Johnson & Johnson ordered to pay pelvic mesh settlement of $344M

Johnson & Johnson has been ordered to pay $344 million to settle lawsuits that the pharmaceutical and consumer packaged goods deceptively marketed its transvaginal mesh medical device product.

Pelvic mesh products were intended to help relieve symptoms of stress urinary incontinence and pelvic organ prolapse, two conditions that are not life-threatening or debilitating and can have a range of impact on a patient’s life.

According to the lawsuit, J&J’s marketing scheme around its pelvic mesh product created its own market of women who would not otherwise even look for a solution to their condition. The company disseminated information about the product through brochures and in-office patient counseling materials, a telephone hotline, internet advertising, public relations events and a Find-A-Doctor directory service. In addition, the company partnered with healthcare providers for field marketing, with an aggressive push “to create and grow its doctor market for mesh,” according to the lawsuit.

However, the control of the marketing didn’t advertise the risks clearly in its consistent marketing campaigns. J&J even downplayed FDA warnings and hid what they knew about mesh risks, the lawsuit alleges.

“J&J marketed the benefits of its mesh products without fully and truthful disclosing the accompanying risks and complications,” the lawsuit reads.

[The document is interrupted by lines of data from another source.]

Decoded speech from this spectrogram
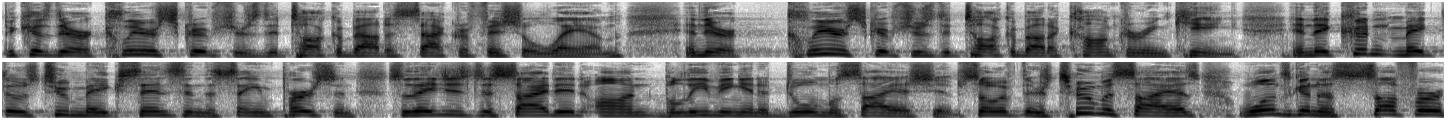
because there are clear scriptures that talk about a sacrificial lamb, and there are clear scriptures that talk about a conquering king. And they couldn't make those two make sense in the same person, so they just decided on believing in a dual messiahship. So if there's two messiahs, one's gonna suffer,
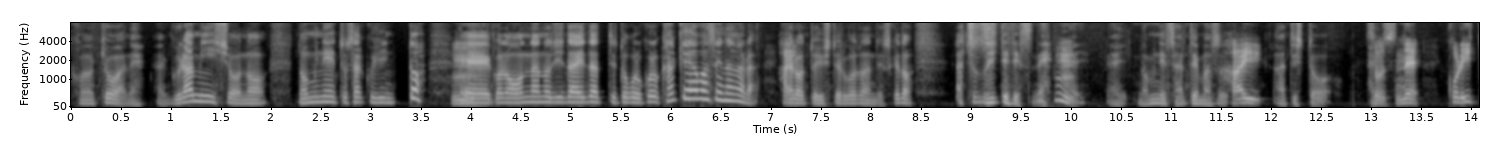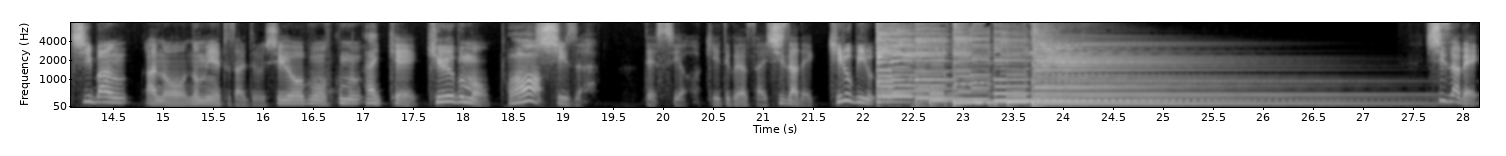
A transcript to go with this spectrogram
この今日はねグラミー賞のノミネート作品と、うん。えーこの女の時代だっていうところこれを掛け合わせながらはい。やろうというしてることなんですけど、あ続いてですね、うん。はい。はい、ノミネートされてます、はい。アーティスト。をそうですね。これ一番あのノミネートされてる主要部門を含むはい。計9部門、おシザですよ。聞いてください。シザでキルビルシザで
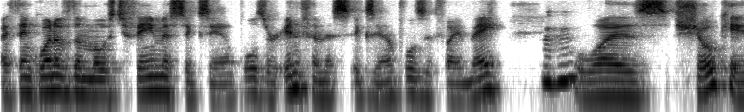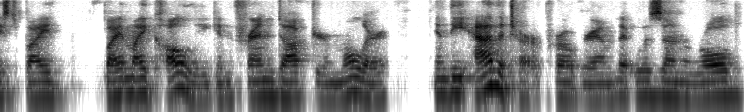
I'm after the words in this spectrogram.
I think one of the most famous examples, or infamous examples, if I may, mm-hmm. was showcased by, by my colleague and friend Dr. Muller in the Avatar program that was unrolled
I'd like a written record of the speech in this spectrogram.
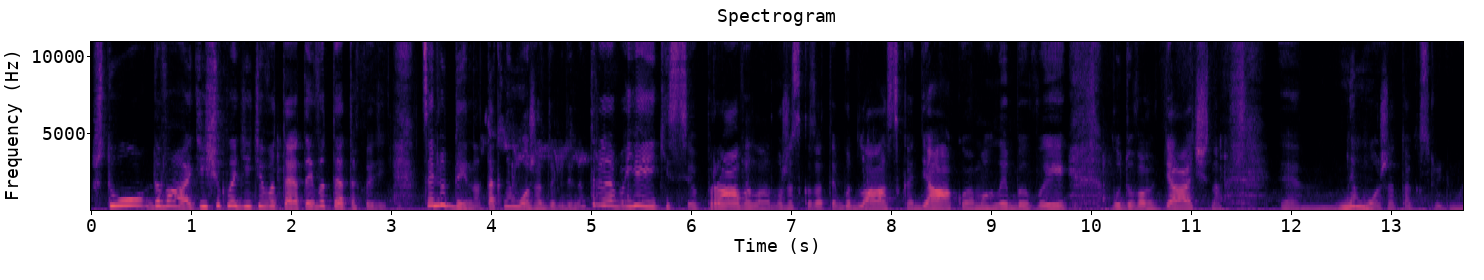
що, давайте, ще кладіть і вот это, і вот это кладіть. Це людина, так не можна до людини. Треба, є якісь правила, можна сказати, будь ласка, дякую, могли би ви, буду вам вдячна. Ем, Не можна так з людьми.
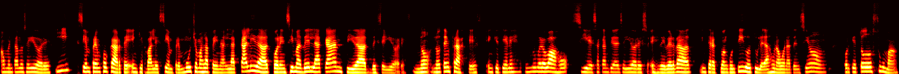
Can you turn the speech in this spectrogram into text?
aumentando seguidores y siempre enfocarte en que vale siempre mucho más la pena la calidad por encima de la cantidad de seguidores. No, no te enfrasques en que tienes un número bajo si esa cantidad de seguidores es de verdad, interactúan contigo, tú le das una buena atención, porque todo suma.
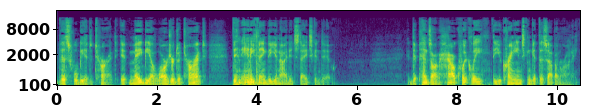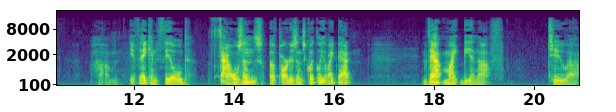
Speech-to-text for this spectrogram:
this will be a deterrent. It may be a larger deterrent than anything the United States can do. It depends on how quickly the Ukrainians can get this up and running. Um, if they can field thousands of partisans quickly like that, that might be enough to uh,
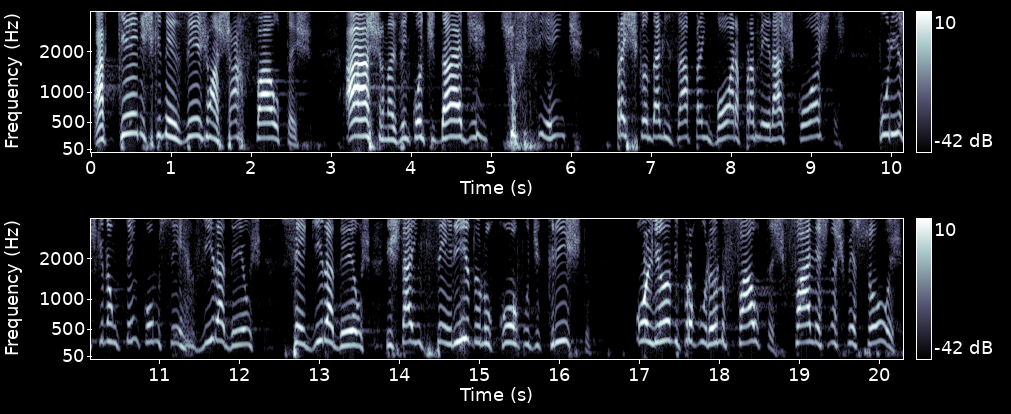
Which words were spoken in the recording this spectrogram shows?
Aqueles que desejam achar faltas, acham-nas em quantidade suficiente para escandalizar, para ir embora, para virar as costas, por isso que não tem como servir a Deus, seguir a Deus, estar inserido no corpo de Cristo, olhando e procurando faltas, falhas nas pessoas.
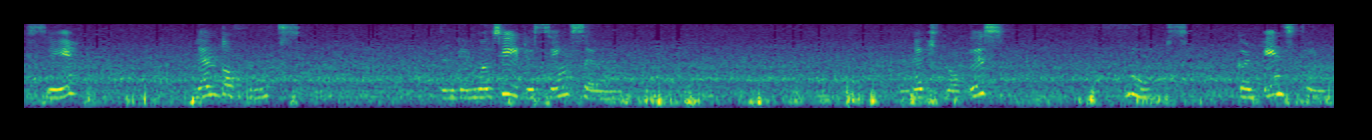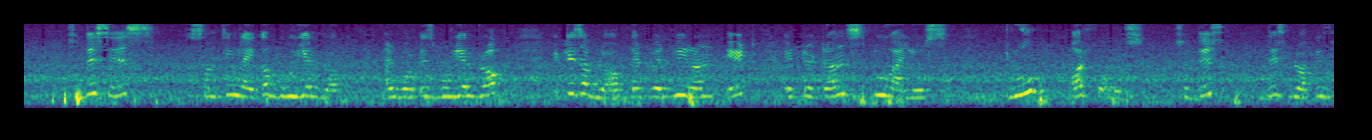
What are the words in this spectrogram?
say length of fruits then can you all see it is saying 7 the next block is fruits contains thing. So this is something like a boolean block. And what is boolean block? It is a block that when we run it it returns two values true or false so this this block is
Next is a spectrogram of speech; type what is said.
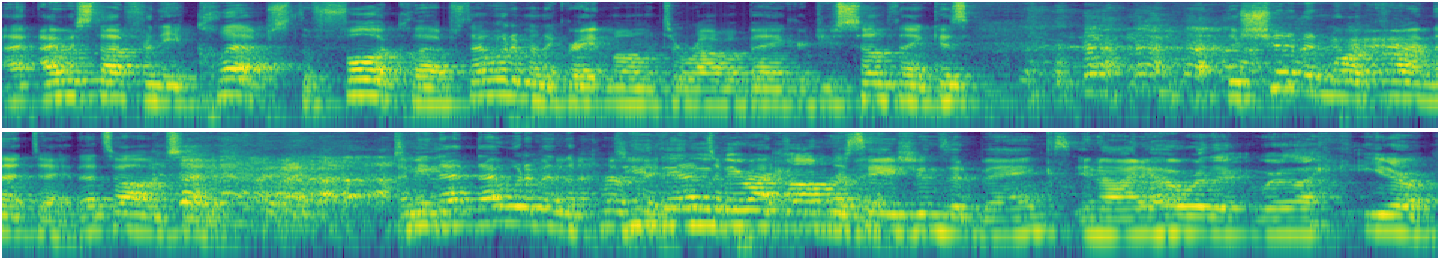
I, I always thought for the eclipse, the full eclipse, that would have been a great moment to rob a bank or do something, because there should have been more crime that day. That's all I'm saying. I mean, that, that would have been the perfect. Do you think that there were conversations at banks in Idaho where, they, where like, you know,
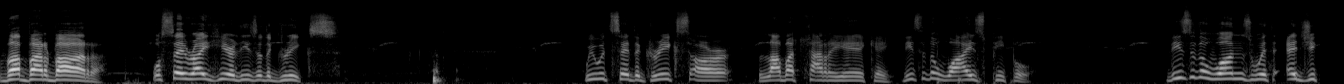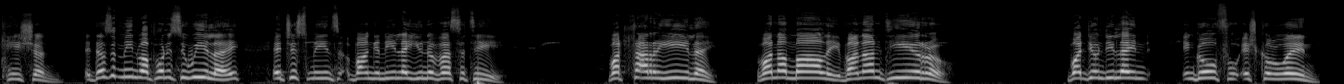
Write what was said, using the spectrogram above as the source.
va barbara. We'll say right here, these are the Greeks. We would say the Greeks are labatarieke. These are the wise people. These are the ones with education. It doesn't mean Vaponisiwile, it just means Vanganile University. Vatariile, Vanamali, Vanantiro. Vadyondile Ingofu Ishkulwin.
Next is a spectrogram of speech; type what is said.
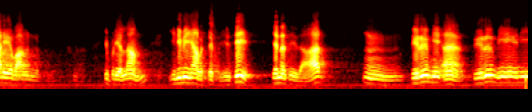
ஆடையை வாங்கணும் இப்படி எல்லாம் இனிமையா அவற்றை பேசி என்ன செய்தார்? திருமே திருமேனி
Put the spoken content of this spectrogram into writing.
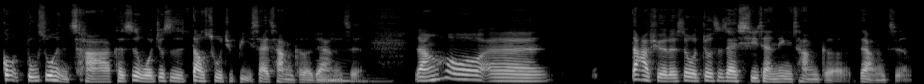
工读书很差，可是我就是到处去比赛唱歌这样子。然后嗯，大学的时候就是在西餐厅唱歌这样子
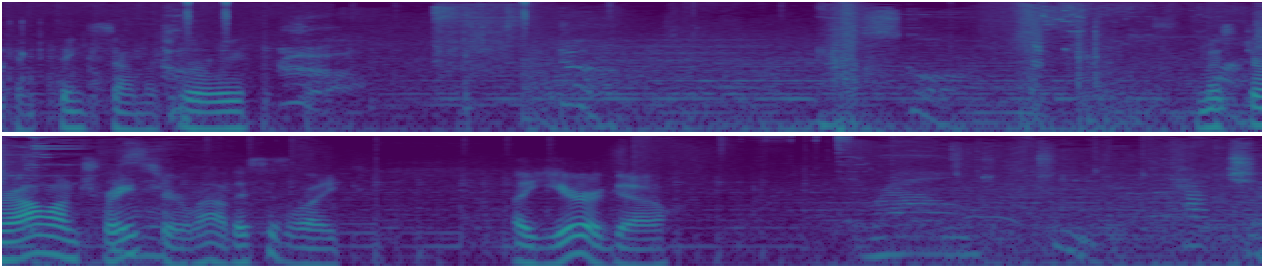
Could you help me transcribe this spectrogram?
Fucking think so much, really. Score. Mr. Alon Tracer. Wow, this is like a year ago. Round two. Capture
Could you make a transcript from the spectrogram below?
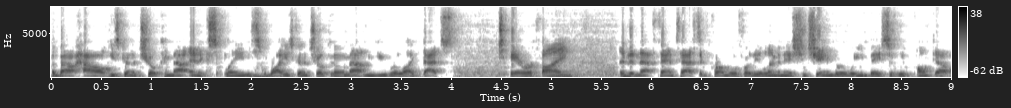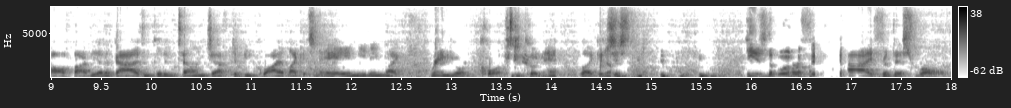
about how he's going to choke him out and explains why he's going to choke him out, and you were like, "That's terrifying." And then that fantastic promo for the Elimination Chamber, where he basically punked out all five of the other guys, including telling Jeff to be quiet, like it's an AA meeting, like Randy Orton corpse. He couldn't handle. Like it's just he's the perfect guy for this role.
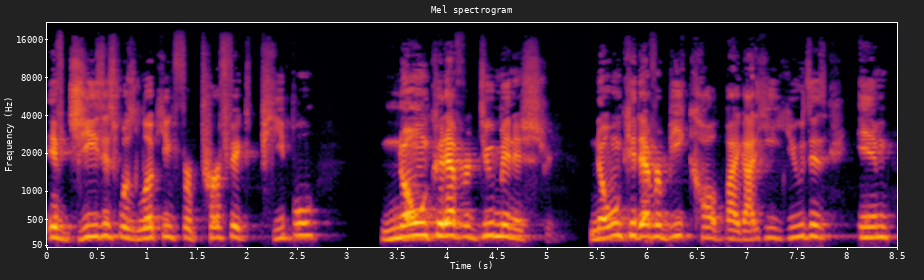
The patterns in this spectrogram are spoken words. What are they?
If Jesus was looking for perfect people, no one could ever do ministry. No one could ever be called by God. He uses imperfect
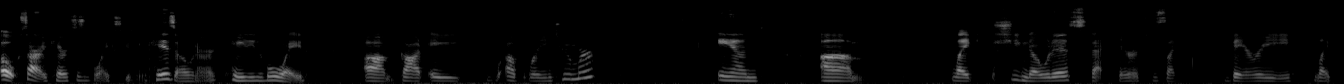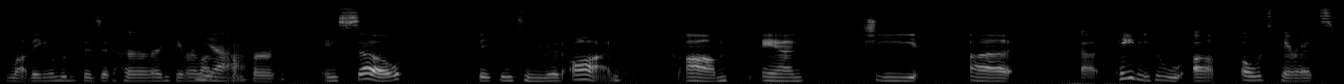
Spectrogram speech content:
Oh, sorry, Carrots is a boy. Excuse me. His owner, Katie Lloyd, um, got a a brain tumor, and um, like she noticed that Carrots was like very like loving and would visit her and give her a lot Yeah. of comfort, and so they continued it on. Um, and she, uh, uh Katie, who uh owns Carrots,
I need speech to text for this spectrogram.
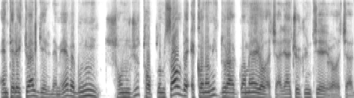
entelektüel gerilemeye ve bunun sonucu toplumsal ve ekonomik duraklamaya yol açar. Yani çöküntüye yol açar.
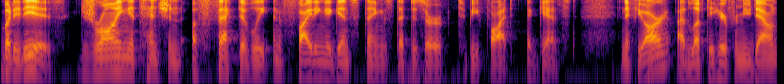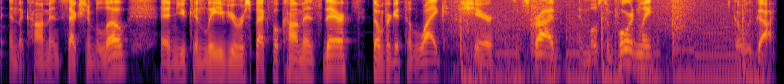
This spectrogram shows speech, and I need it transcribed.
but it is drawing attention effectively and fighting against things that deserve to be fought against. And if you are, I'd love to hear from you down in the comments section below. And you can leave your respectful comments there. Don't forget to like, share, and subscribe. And most importantly, go with God.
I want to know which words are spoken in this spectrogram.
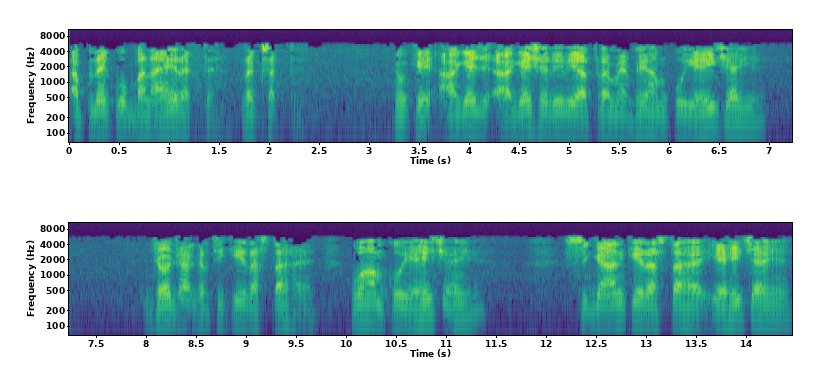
अपने को बनाए रखते हैं, रख सकते हैं। क्योंकि आगे आगे शरीर यात्रा में भी हमको यही चाहिए। जो जागृति की रास्ता है, वो हमको यही चाहिए। ज्ञान की रास्ता है, यही चाहिए।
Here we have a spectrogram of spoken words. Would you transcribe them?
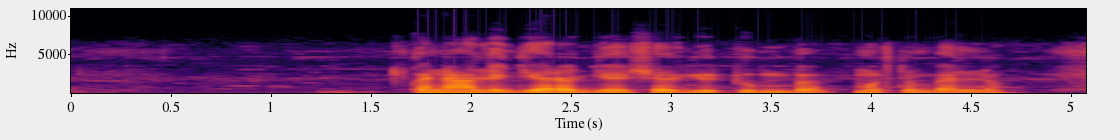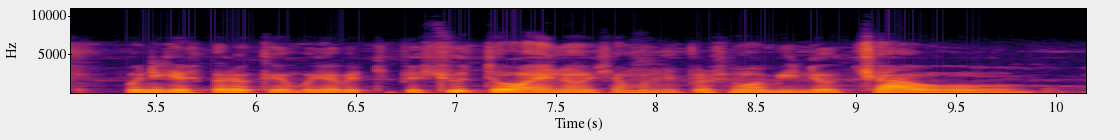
Canale GRG su youtube molto bello. Quindi io spero che voi avete piaciuto e noi siamo nel prossimo video. Ciao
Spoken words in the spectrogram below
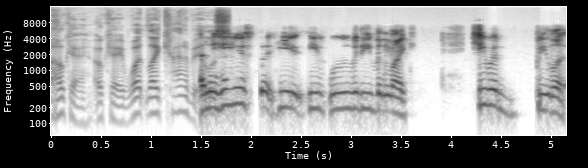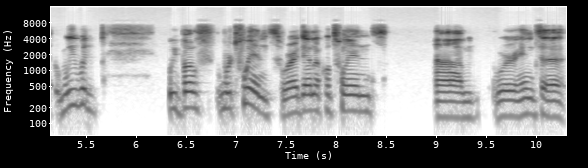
Uh, okay, okay. What like kind of? I mean, he used to. He, he we would even like. He would be like we would we both we're twins. We're identical twins. Um, we're into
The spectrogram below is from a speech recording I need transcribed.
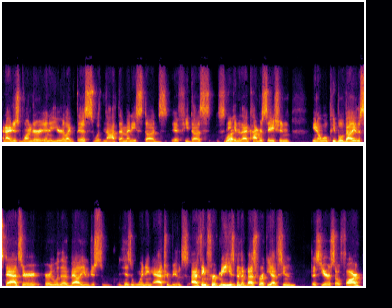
And I just wonder in a year like this, with not that many studs, if he does sneak right. into that conversation, you know, will people value the stats or or will they value just his winning attributes? I think for me, he's been the best rookie I've seen this year so far,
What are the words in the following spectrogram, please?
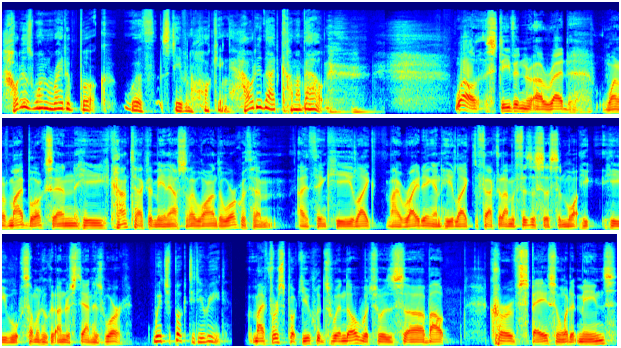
How does one write a book with Stephen Hawking? How did that come about? Well, Stephen uh, read one of my books and he contacted me and asked if I wanted to work with him. I think he liked my writing and he liked the fact that I'm a physicist and what he, he someone who could understand his work. Which book did he read? My first book, Euclid's Window, which was uh, about curved space and what it means.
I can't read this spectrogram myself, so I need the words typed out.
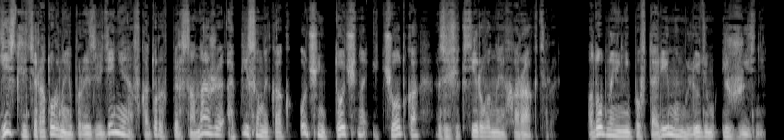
Есть литературные произведения, в которых персонажи описаны как очень точно и четко зафиксированные характеры, подобные неповторимым людям из жизни.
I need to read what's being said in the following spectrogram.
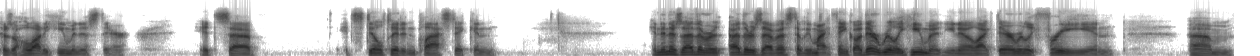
there's a whole lot of humanness there. It's uh it's stilted and plastic and and then there's other others of us that we might think, oh, they're really human, you know, like they're really free and um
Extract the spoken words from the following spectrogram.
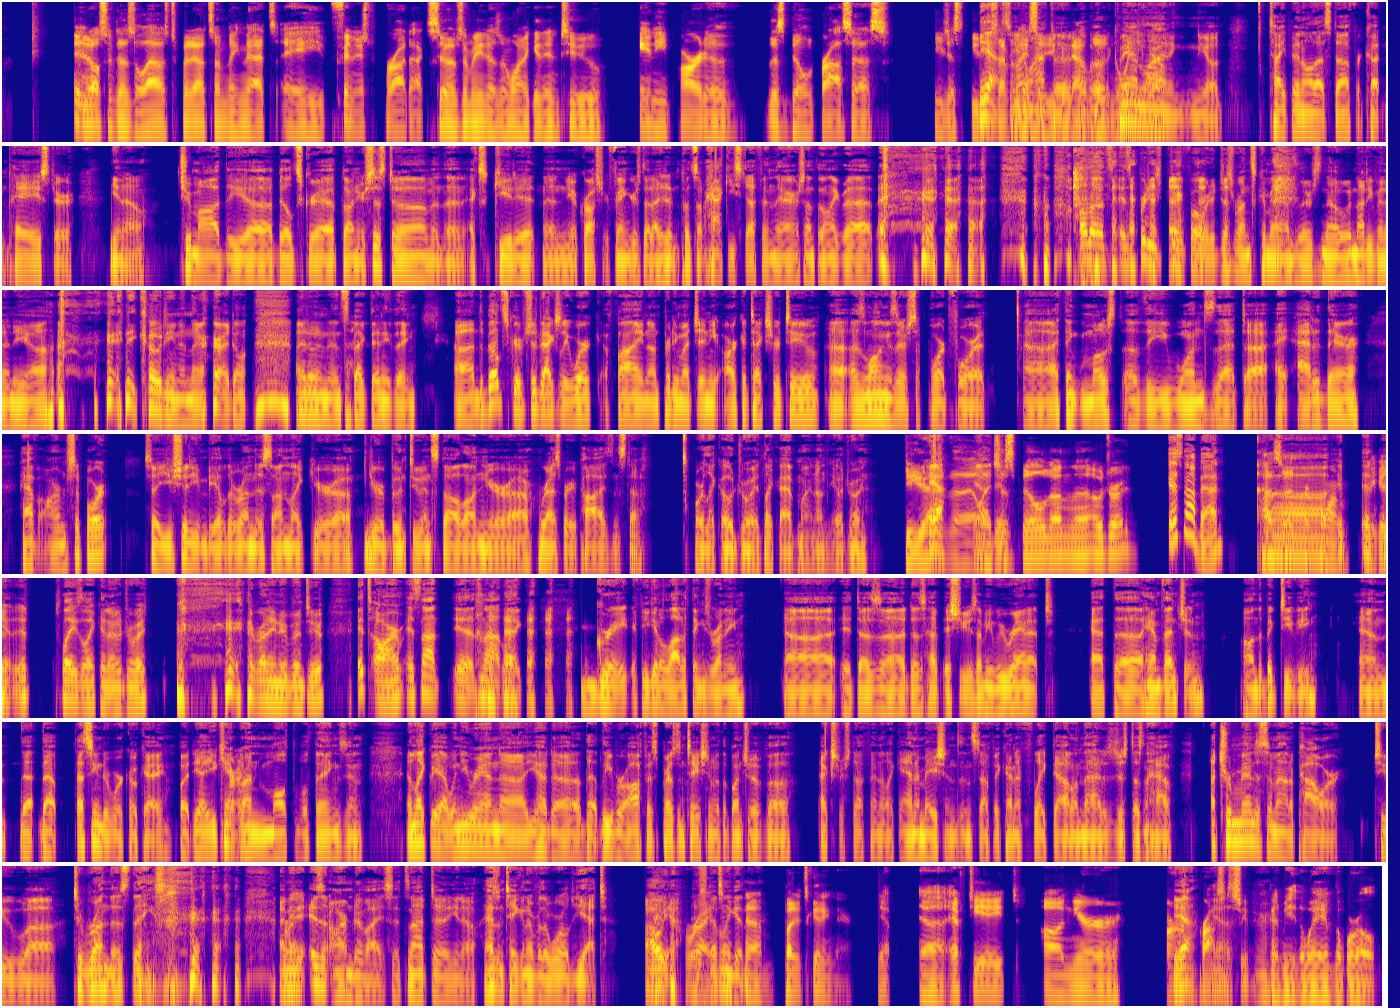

The medical devices have been the subject of lawsuits from women for many years, and in this case, which involved thousands of women from California, a judge agreed that J&J owed civil penalties. Originally, California asked for $800 million in damages, but the judgment

The company’s subsidiary Ethicon, which manufactured the products, intends to appeal the settlement, The New York Times reported.

“The Company will appeal the decision reached in the State of California’s transvaginal mesh case,” says a statement from J&J sent to Health Exec. “Ethicon responsibly communicated the risks and benefits of its transvaginal mesh products to doctors and patients, and the decision disregards the Company’s full compliance with U.S. Food and Drug Administration (FDA) laws on medical device communications and the appropriateness of its actions.”